INFORMATION:
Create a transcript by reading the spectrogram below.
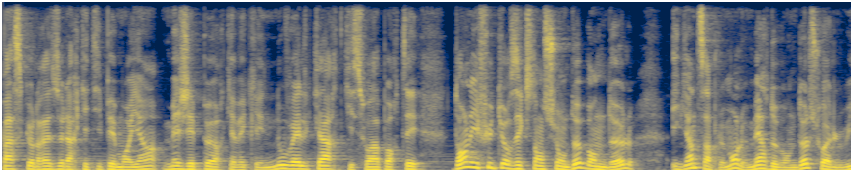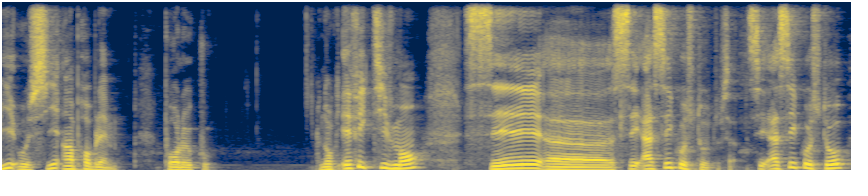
parce que le reste de l'archétype est moyen, mais j'ai peur qu'avec les nouvelles cartes qui soient apportées dans les futures extensions de Bundle, eh bien simplement le maire de Bundle soit lui aussi un problème, pour le coup. Donc effectivement, c'est euh, assez costaud tout ça. C'est assez costaud.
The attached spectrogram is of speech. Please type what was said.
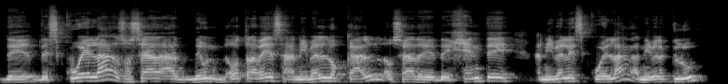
de, de escuelas, o sea, de otra vez a nivel local, o sea, de, de gente a nivel escuela, a nivel club.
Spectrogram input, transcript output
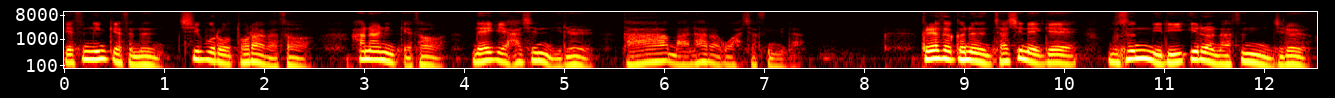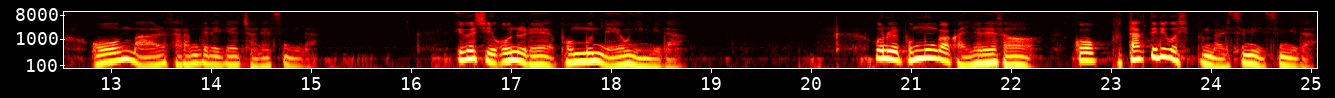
예수님께서는 집으로 돌아가서 하나님께서 내게 하신 일을 다 말하라고 하셨습니다. 그래서 그는 자신에게 무슨 일이 일어났는지를 온 마을 사람들에게 전했습니다. 이것이 오늘의 본문 내용입니다. 오늘 본문과 관련해서 꼭 부탁드리고 싶은 말씀이 있습니다.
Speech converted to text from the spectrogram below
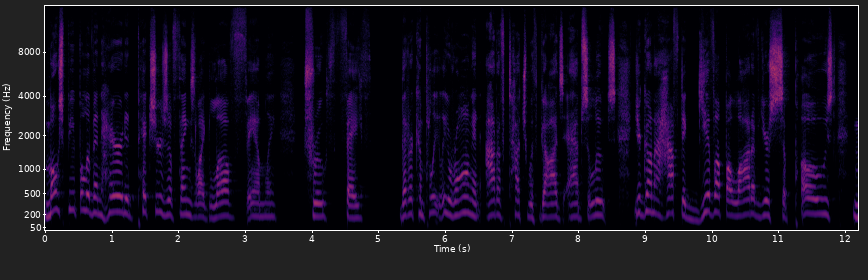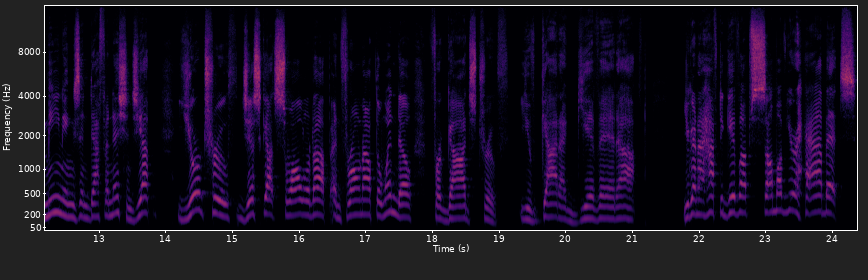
Most people have inherited pictures of things like love, family, truth, faith, that are completely wrong and out of touch with God's absolutes. You're going to have to give up a lot of your supposed meanings and definitions. Yep, your truth just got swallowed up and thrown out the window for God's truth. You've got to give it up. You're going to have to give up some of your habits.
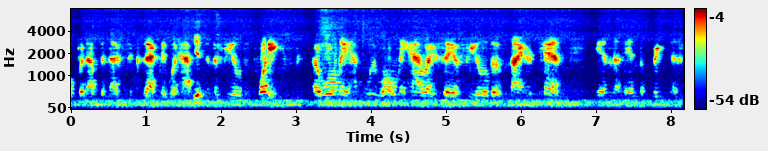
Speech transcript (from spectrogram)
open up. And that's exactly what happened in the field of 20. Uh, we'll only we will only have, I say, a field of nine or ten in in the Preakness.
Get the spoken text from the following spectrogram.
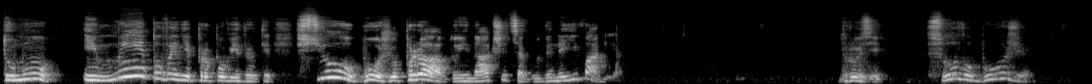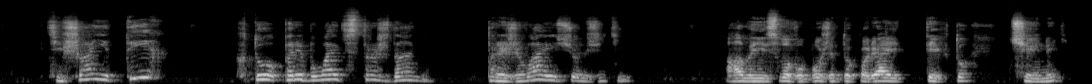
тому і ми повинні проповідувати всю Божу правду, інакше це буде не Євангелія. Друзі, Слово Боже тішає тих, хто перебуває в стражданнях, переживає щось в житті. Але і Слово Боже докоряє тих, хто чинить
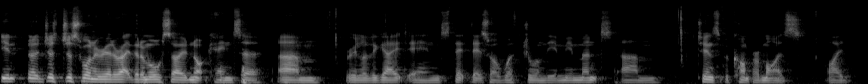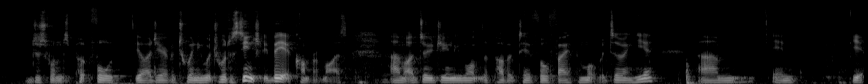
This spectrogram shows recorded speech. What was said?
In, uh, just just want to reiterate that I'm also not keen to um, relitigate, and that, that's why I've withdrawn the amendment. Um, in terms of a compromise, I just wanted to put forward the idea of a 20, which would essentially be a compromise. Um, I do genuinely want the public to have full faith in what we're doing here, um, and yeah,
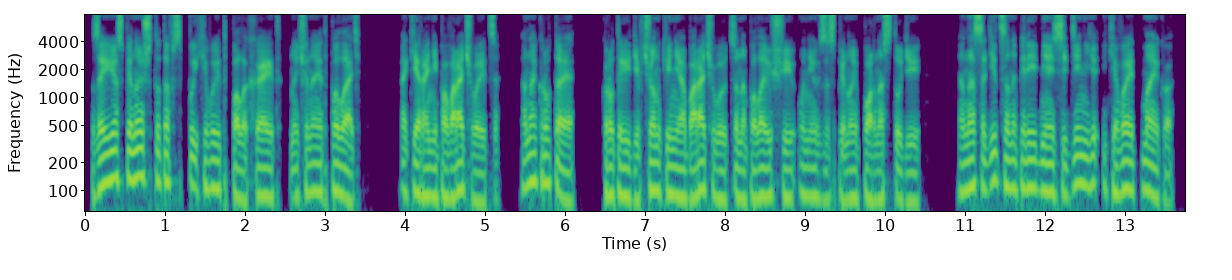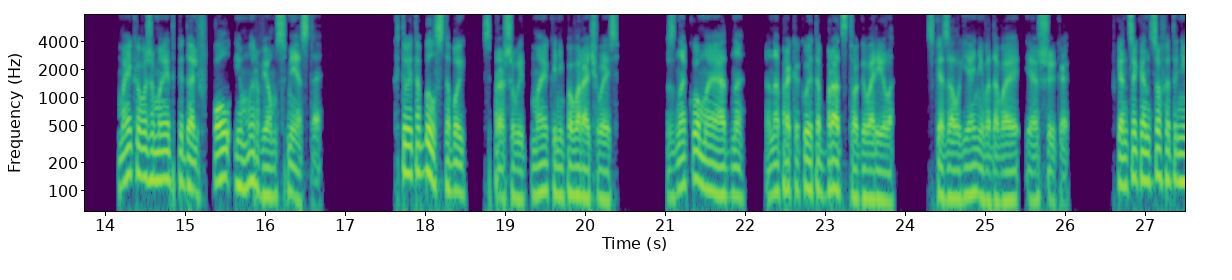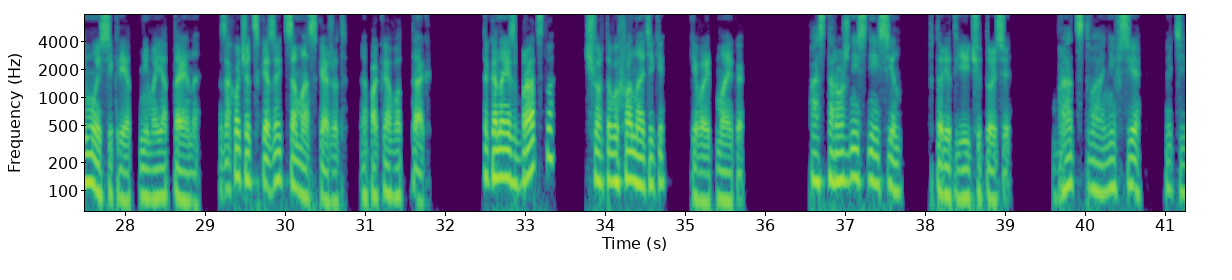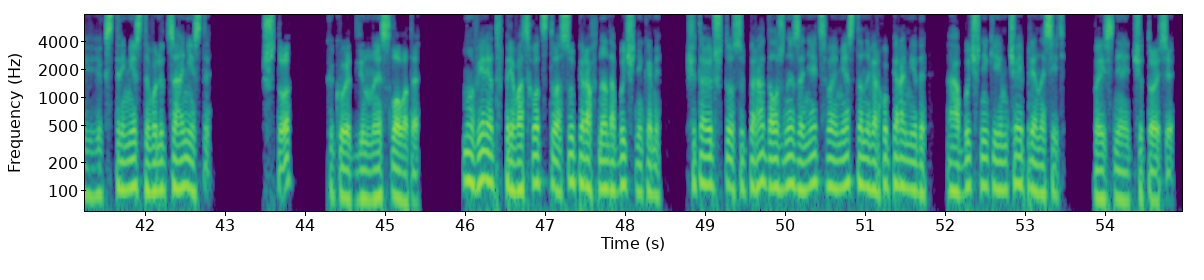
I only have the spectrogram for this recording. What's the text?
За ее спиной что-то вспыхивает, полыхает, начинает пылать. Акира не поворачивается. Она крутая. Крутые девчонки не оборачиваются на пылающие у них за спиной порно-студии. Она садится на переднее сиденье и кивает Майку. Майка выжимает педаль в пол, и мы рвем с места. «Кто это был с тобой?» — спрашивает Майка, не поворачиваясь. «Знакомая одна. Она про какое-то братство говорила», — сказал я, не выдавая и ошика. «В конце концов, это не мой секрет, не моя тайна. Захочет сказать, сама скажет. А пока вот так». «Так она из братства? Чёртовы фанатики», — кивает Майка. «Поосторожней с ней, Син», — вторит ей Читоси. «Братство, они все, эти экстремисты-эволюционисты». «Что? Какое длинное слово-то?» «Ну, верят в превосходство суперов над обычниками. Считают, что супера должны занять свое место наверху пирамиды, а обычники им чай приносить», — поясняет Читоси.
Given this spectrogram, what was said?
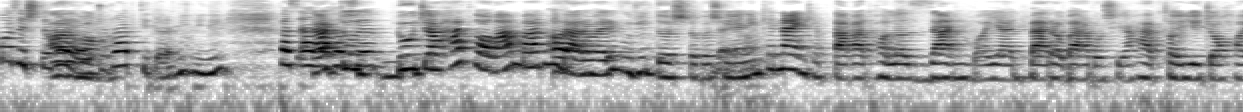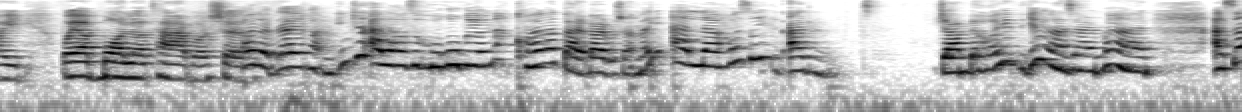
باز آره، اشتباهه. چون ربطی داره می‌دونی پس دو, دو جهت واقعا باید این آره. برابری وجود داشته باشه دقیقاً. یعنی اینکه نه اینکه فقط حالا زن باید برابر باشه یا حتی یه جاهایی باید بالاتر باشه آره دقیقا اینکه لحاظ حقوقی نه کاملا برابر باشن ولی لحاظ جنبه های دیگه به نظر من اصلا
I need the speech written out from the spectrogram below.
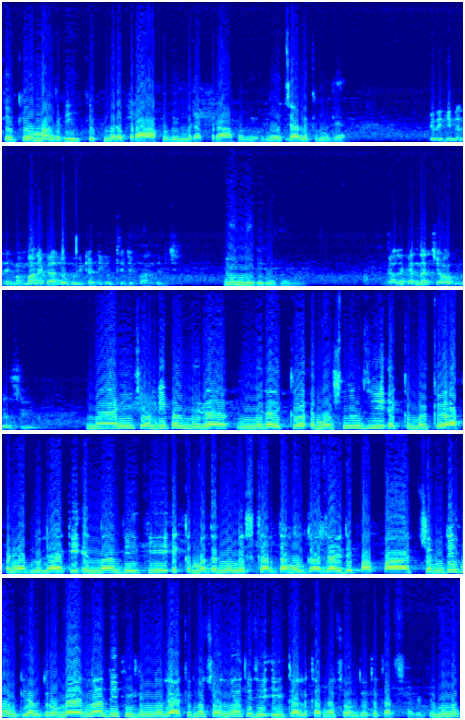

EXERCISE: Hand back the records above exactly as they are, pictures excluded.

RESPONSE AREA:
Create a transcript by reading the spectrogram below.
parce que le reste de l'archétype est moyen, mais j'ai peur qu'avec les nouvelles cartes qui soient apportées dans les futures extensions de Bundle, eh bien simplement le maire de Bundle soit lui aussi un problème, pour le coup. Donc effectivement, c'est euh, assez costaud tout ça. C'est assez costaud.
The attached spectrogram is of speech. Please type what was said.
de, de escuelas, o sea, de otra vez a nivel local, o sea, de, de gente a nivel escuela, a nivel club.
Spectrogram input, transcript output
예수님께서는 집으로 돌아가서 하나님께서 내게 하신 일을 다 말하라고 하셨습니다. 그래서 그는 자신에게 무슨 일이 일어났는지를 온 마을 사람들에게 전했습니다. 이것이 오늘의 본문 내용입니다. 오늘 본문과 관련해서 꼭 부탁드리고 싶은 말씀이 있습니다.
Speech converted to text from the spectrogram below
Most people have inherited pictures of things like love, family, truth, faith, that are completely wrong and out of touch with God's absolutes. You're going to have to give up a lot of your supposed meanings and definitions. Yep, your truth just got swallowed up and thrown out the window for God's truth. You've got to give it up. You're going to have to give up some of your habits.
Speech transcript (from spectrogram)
open up. And that's exactly what happened in the field of 20. Uh, we'll only we will only have, I say, a field of nine or ten in in the Preakness.
Get the spoken text from the following spectrogram.
тому і ми повинні проповідувати всю Божу правду, інакше це буде не Євангелія. Друзі, Слово Боже тішає тих, хто перебуває в стражданнях, переживає щось в житті. Але і Слово Боже докоряє тих, хто чинить
This spectrogram shows recorded speech. What was said?
In, uh, just just want to reiterate that I'm also not keen to um, relitigate, and that, that's why I've withdrawn the amendment. Um, in terms of a compromise, I just wanted to put forward the idea of a 20, which would essentially be a compromise. Um, I do genuinely want the public to have full faith in what we're doing here, um, and yeah,
I only have the spectrogram for this recording. What's the text?
За ее спиной что-то вспыхивает, полыхает, начинает пылать. Акира не поворачивается. Она крутая. Крутые девчонки не оборачиваются на пылающие у них за спиной порно-студии. Она садится на переднее сиденье и кивает Майку. Майка выжимает педаль в пол, и мы рвем с места. «Кто это был с тобой?» — спрашивает Майка, не поворачиваясь. «Знакомая одна. Она про какое-то братство говорила», — сказал я, не выдавая и ошика. «В конце концов, это не мой секрет, не моя тайна. Захочет сказать, сама скажет. А пока вот так». «Так она из братства? Чёртовы фанатики», — кивает Майка. «Поосторожней с ней, Син», — вторит ей Читоси. «Братство, они все, эти экстремисты-эволюционисты». «Что? Какое длинное слово-то?» «Ну, верят в превосходство суперов над обычниками. Считают, что супера должны занять свое место наверху пирамиды, а обычники им чай приносить», — поясняет Читоси.
Given this spectrogram, what was said?
باز آره، اشتباهه. چون ربطی داره می‌دونی پس دو, دو جهت واقعا باید این آره. برابری وجود داشته باشه دقیقاً. یعنی اینکه نه اینکه فقط حالا زن باید برابر باشه یا حتی یه جاهایی باید بالاتر باشه آره دقیقا اینکه لحاظ حقوقی نه کاملا برابر باشن ولی لحاظ جنبه های دیگه به نظر من اصلا
I need the speech written out from the spectrogram below.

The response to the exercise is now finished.